Write out each entry below exactly. Do not include the images.

-- EXTRACTED INFORMATION follows --

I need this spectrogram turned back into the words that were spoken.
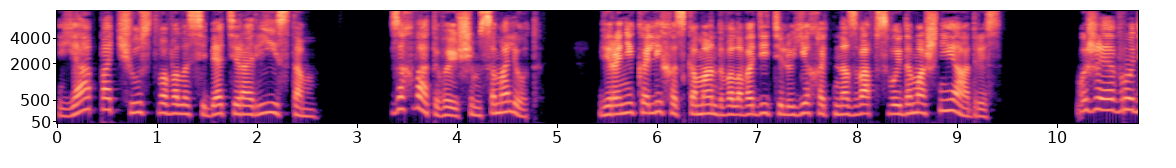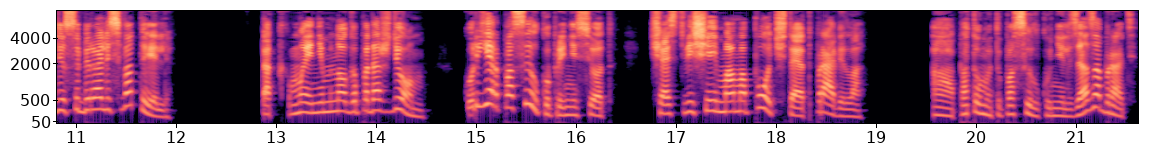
Я почувствовала себя террористом, захватывающим самолет. Вероника лихо скомандовала водителю ехать, назвав свой домашний адрес. «Мы же вроде собирались в отель». «Так мы немного подождем. Курьер посылку принесет. Часть вещей мама почтой отправила. А потом эту посылку нельзя забрать?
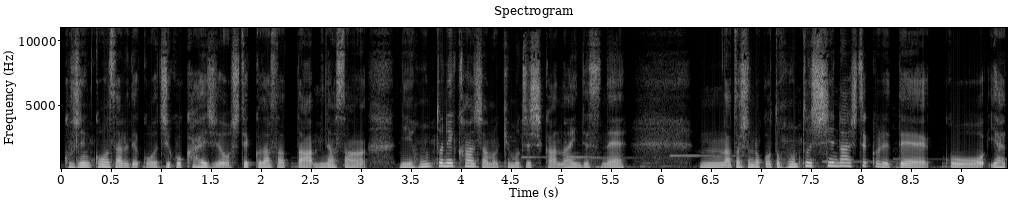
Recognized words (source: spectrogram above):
個人コンサルでこう自己開示をしてくださった皆さんに本当に感謝の気持ちしかないんですね。うん、私のこと本当に信頼してくれて、こう、や、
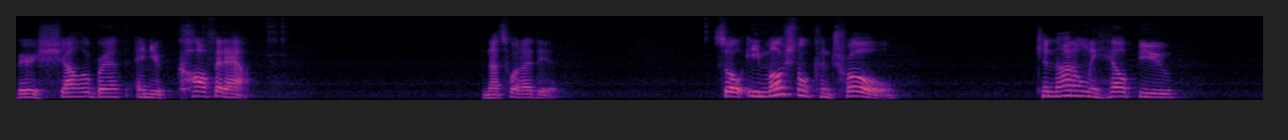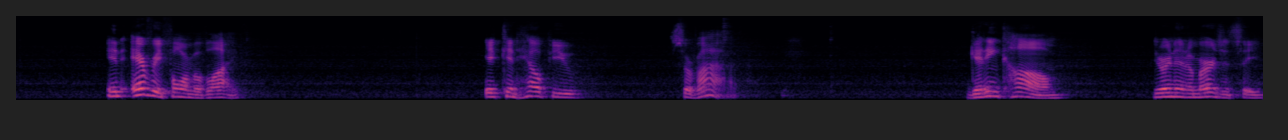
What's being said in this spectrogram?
very shallow breath and you cough it out. And that's what I did. So, emotional control can not only help you in every form of life, it can help you survive. Getting calm during an emergency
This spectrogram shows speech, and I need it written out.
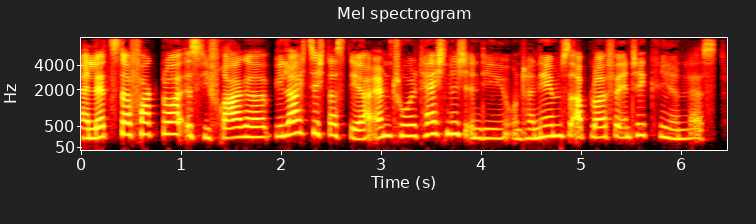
Ein letzter Faktor ist die Frage, wie leicht sich das DRM-Tool technisch in die Unternehmensabläufe integrieren lässt.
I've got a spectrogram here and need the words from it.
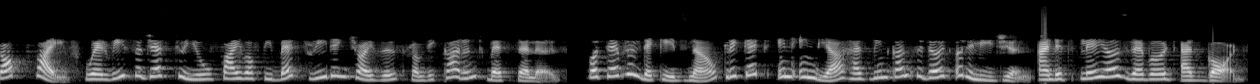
Top 5, where we suggest to you 5 of the best reading choices from the current bestsellers. For several decades now, cricket in India has been considered a religion and its players revered as gods.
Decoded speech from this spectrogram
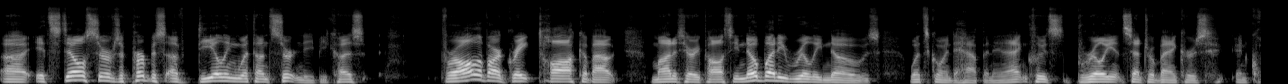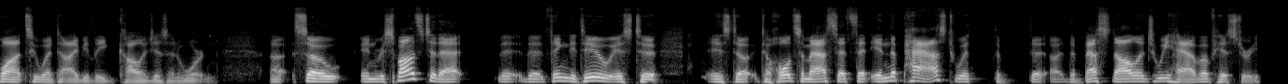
uh, it still serves a purpose of dealing with uncertainty because for all of our great talk about monetary policy, nobody really knows what's going to happen. And that includes brilliant central bankers and quants who went to Ivy League colleges and Wharton. Uh, so, in response to that, the, the thing to do is to is to, to hold some assets that in the past, with the the, uh, the best knowledge we have of history,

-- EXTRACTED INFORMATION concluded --

◆ TASK ANSWER
I need this spectrogram turned back into the words that were spoken.
Я почувствовала себя террористом, захватывающим самолет. Вероника лихо скомандовала водителю ехать, назвав свой домашний адрес. «Мы же вроде собирались в отель». «Так мы немного подождем. Курьер посылку принесет. Часть вещей мама почтой отправила. А потом эту посылку нельзя забрать?
Recognized words (source: spectrogram above):
個人コンサルでこう自己開示をしてくださった皆さんに本当に感謝の気持ちしかないんですね。うん、私のこと本当に信頼してくれて、こう、や、
What's being said in this spectrogram?
very shallow breath and you cough it out. And that's what I did. So, emotional control can not only help you in every form of life, it can help you survive. Getting calm during an emergency
This spectrogram shows speech, and I need it written out.
Ein letzter Faktor ist die Frage, wie leicht sich das DRM-Tool technisch in die Unternehmensabläufe integrieren lässt.
I've got a spectrogram here and need the words from it.
Top 5, where we suggest to you 5 of the best reading choices from the current bestsellers. For several decades now, cricket in India has been considered a religion and its players revered as gods.
Decoded speech from this spectrogram
uh, it still serves a purpose of dealing with uncertainty because for all of our great talk about monetary policy, nobody really knows what's going to happen. And that includes brilliant central bankers and quants who went to Ivy League colleges and Wharton. Uh, so, in response to that, the, the thing to do is to is to, to hold some assets that in the past, with the the, uh, the best knowledge we have of history,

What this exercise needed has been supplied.